“It shouldn’t be just the squeaky wheel that gets all the grease,” says Dr. Paul Steinberg, who deals with adolescents as associate director of Georgetown University’s Counseling and Psychiatric Service and with adolescents and adults in his private practice.

“The shy child may withdraw even more if parents reinforce that fact,” he says. “Parents should recognize that they’ve got so much to offer.”

To make sure that both their children’s needs are met, the Niswanders often split up the child care.

“We go one on one,” she says. “That way they both get attention.”

Sometimes, of course, the two are put together. Mrs. Niswander says it can be a boon when the shy child is older than the nonshy sibling; it allows the shy child to take the lead.

“It’s beneficial to have him stand up to her,” she says. “It gives him a safe zone.”

While it may be easier to recognize the successes of the nonshy child, even small steps taken by the shy sibling should be celebrated, Dr. Steinberg says.

“You need to encourage lots of kudos,” he says. “Use lots of affirmations and support the child in a nonpunitive way. Shy children need lots of encouragement from parents.”

MORE INFO:

BOOKS —

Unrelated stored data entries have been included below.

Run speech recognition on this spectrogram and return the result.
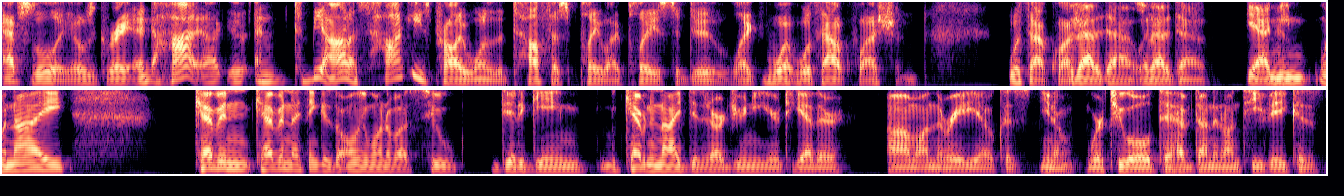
Absolutely, it was great, and ho- and to be honest, hockey is probably one of the toughest play by plays to do, like what without question. Without question. Without a doubt. So. Without a doubt. Yeah. I mean, when I, Kevin, Kevin, I think is the only one of us who did a game. Kevin and I did it our junior year together um, on the radio because you know we're too old to have done it on TV because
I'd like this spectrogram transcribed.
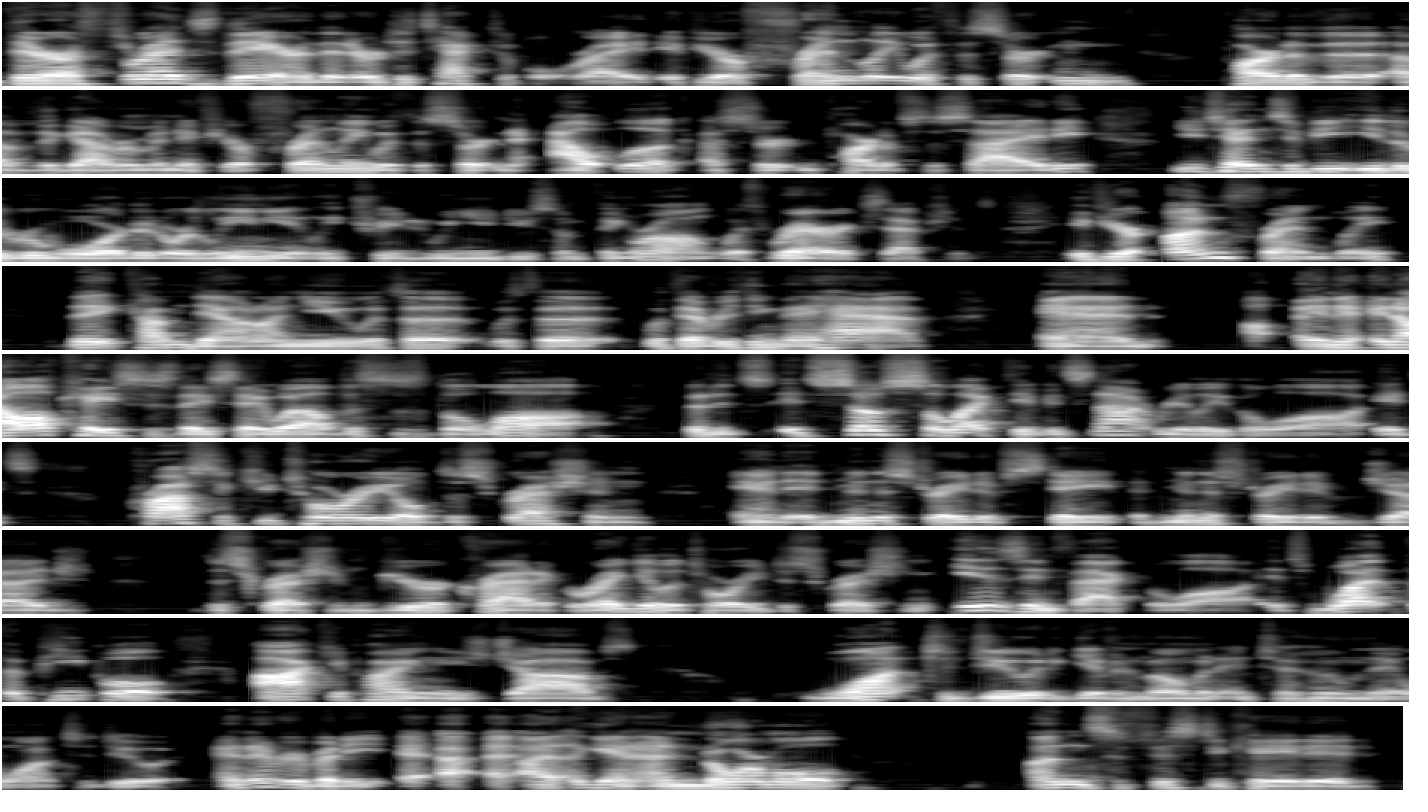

• “THE FRIENDSHIP FACTOR: HELPING OUR CHILDREN NAVIGATE THEIR SOCIAL WORLD AND WHY IT MATTERS FOR THEIR SUCCESS,” BY KENNETH H. RUBIN WITH ANDREA THOMPSON, PENGUIN USA, 2003. THE AUTHOR, DIRECTOR OF THE CENTER FOR CHILDREN, RELATIONSHIPS AND CULTURE AT THE UNIVERSITY OF MARYLAND, DISCUSSES THE IMPORTANCE OF CHILDREN’S SOCIAL DEVELOPMENT.

• “RAISE YOUR CHILD’S SOCIAL IQ: STEPPING STONES TO PEOPLE SKILLS FOR KIDS,” BY CATHI COHEN, ADVANTAGE BOOKS, 2000. THIS BOOK OFFERS A SIMPLE APPROACH FOR CHILDREN WHO ARE STRUGGLING TO BE ACCEPTED TO ACQUIRE THE SOCIAL SKILLS THEY NEED.

• “WHY DOESN’T ANYBODY LIKE ME? A GUIDE TO RAISING SOCIALLY CONFIDENT KIDS,” BY HARA ESTROFF MARANO, WILLIAM MORROW, 1998. THIS BOOK GIVES PARENTS TIPS TO HELP THEIR CHILDREN IMPROVE SOCIAL INTERACTIONS.

• “THE SHY CHILD: HELPING CHILDREN TRIUMPH OVER SHYNESS,” BY WARD K. SWALLOW, WARNER BOOKS, 2000. THIS BOOK OFFERS ADVICE TO HELP CHILDREN AT VARIOUS AGES TO OVERCOME SHYNESS.

• “THE SHY CHILD: OVERCOMING AND PREVENTING SHYNESS FROM INFANCY TO ADULTHOOD,” BY PHILIP ZIMBARDO AND SHIRLEY RADL, MALOR BOOKS, 1999. THIS BOOK DISCUSSES WHICH PARENTING STYLES CONTRIBUTE MOST TO A CHILD’S SELF-CONFIDENCE.

ONLINE —

• INDIANA UNIVERSITY SOUTHEAST’S SHYNESS RESEARCH INSTITUTE (HTTP://HOMEPAGES.IUS.EDU/SPECIAL/SHYNESS/) STRIVES TO UNDERSTAND SHY CHILDREN, NOT CHANGE THEM. THE SITE OFFERS LINKS TO BOOKS AND ARTICLES ON SHYNESS.

• AN AREA OF KIDSHEALTH.ORG, A NONPROFIT SITE SPONSORED BY THE NEMOURS FOUNDATION, OFFERS INFORMATION ESPECIALLY FOR CHILDREN ON OVERCOMING SHYNESS (HTTP://KIDSHEALTH.ORG/KID/FEELING/THOUGHT/SHY.HTML).

• AN AREA OF PARENTCENTER.COM (WWW.PARENTCENTER.COM/REFCAP/LEARNING/SCHOOLSUCCESS/8626.HTML) GIVES PARENTS ADVICE ON HELPING SHY CHILDREN SUCCEED IN SCHOOL.

OTHER RESOURCES —

• THE CHILDREN’S NATIONAL MEDICAL CENTER INFANT AND TODDLER PROGRAM; WEB SITE, WWW.DCCHILDRENS.COM/PROGRAMANDSERVICES/PROGRAM_INFANTANDTODDLERPROGRAMITP.ASP; PHONE: 202/884-5960.

• THE CENTER FOR CHILDREN, RELATIONSHIPS AND CULTURE AT THE UNIVERSITY OF MARYLAND; WEB SITE: WWW.EDUCATION.UMD.EDU/EDHD/.CCRC/; PHONE: 301/405-0458.

LOAD COMMENTS ()

 

Click to Read More

Click to Hide